Leave the pictures out and give every entry again exactly.

═══ Data to examine ═══

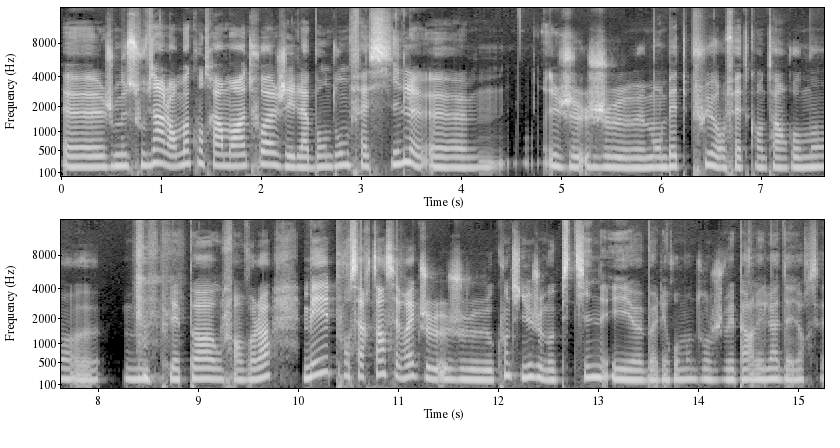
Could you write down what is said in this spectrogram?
je me souviens, alors moi, contrairement à toi, j'ai l'abandon facile. je, je m'embête plus en fait quand un roman me plaît pas ou enfin voilà. Mais pour certains c'est vrai que je, je continue je m'obstine. Et euh, bah, les romans dont je vais parler là d'ailleurs ça,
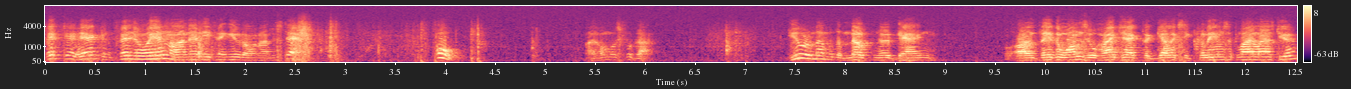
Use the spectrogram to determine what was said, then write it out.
Victor here can fill you in on anything you don't understand. Oh, I almost forgot. Do you remember the Meltner gang? Aren't they the ones who hijacked the Galaxy Krillium supply last year?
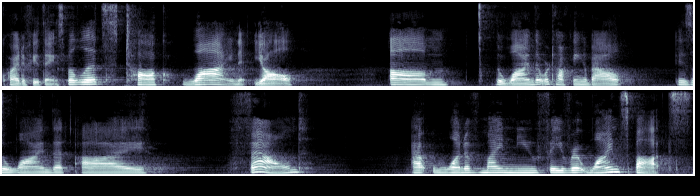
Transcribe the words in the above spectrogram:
quite a few things. But let's talk wine, y'all. Um, the wine that we're talking about is a wine that I found at one of my new favorite wine spots.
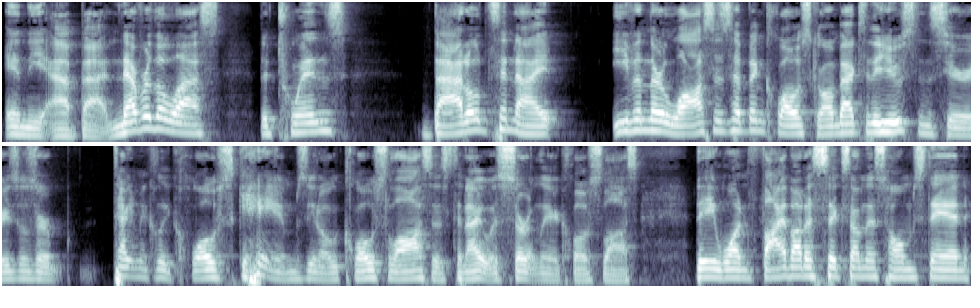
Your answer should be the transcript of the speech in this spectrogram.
in the at bat. Nevertheless, the Twins battled tonight. Even their losses have been close. Going back to the Houston series, those are technically close games, you know, close losses. Tonight was certainly a close loss. They won five out of six on this homestand.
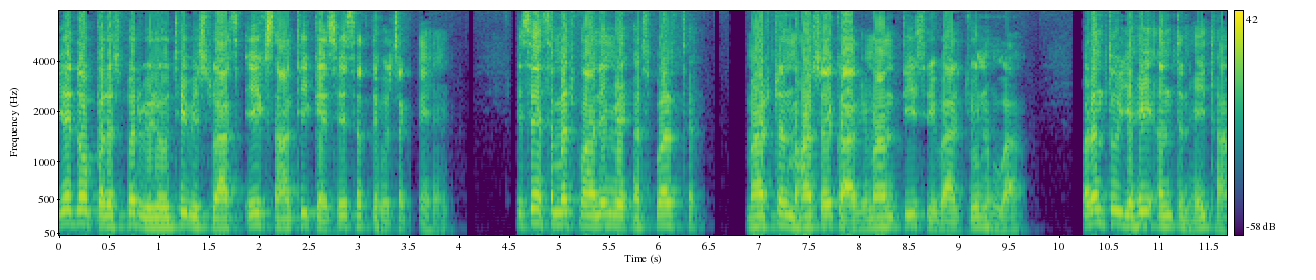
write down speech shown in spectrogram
ये दो परस्पर विरोधी विश्वास एक साथ ही कैसे सत्य हो सकते हैं? इसे समझ पाने में अस्पर्थ मास्टर महाशय का अभिमान तीसरी बार चूर्ण हुआ, परंतु यही अंत नहीं था।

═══

_Task solution_:
Could you write down what is said in this spectrogram?
je me souviens, alors moi, contrairement à toi, j'ai l'abandon facile. je, je m'embête plus en fait quand un roman me plaît pas ou enfin voilà. Mais pour certains c'est vrai que je, je continue je m'obstine. Et euh, bah, les romans dont je vais parler là d'ailleurs ça,
Use the spectrogram to determine what was said, then write it out.
Victor here can fill you in on anything you don't understand. Oh, I almost forgot. Do you remember the Meltner gang? Aren't they the ones who hijacked the Galaxy Krillium supply last year?
Transcribe the words in the above spectrogram:
quite a few things. But let's talk wine, y'all. Um, the wine that we're talking about is a wine that I found at one of my new favorite wine spots.
Your answer should be the transcript of the speech in this spectrogram.
in the at bat. Nevertheless, the Twins battled tonight. Even their losses have been close. Going back to the Houston series, those are technically close games, you know, close losses. Tonight was certainly a close loss. They won five out of six on this homestand.
write down speech shown in spectrogram
ये दो परस्पर विरोधी विश्वास एक साथ ही कैसे सत्य हो सकते हैं? इसे समझ पाने में अस्पर्थ मास्टर महाशय का अभिमान तीसरी बार चूर्ण हुआ, परंतु यही अंत नहीं था।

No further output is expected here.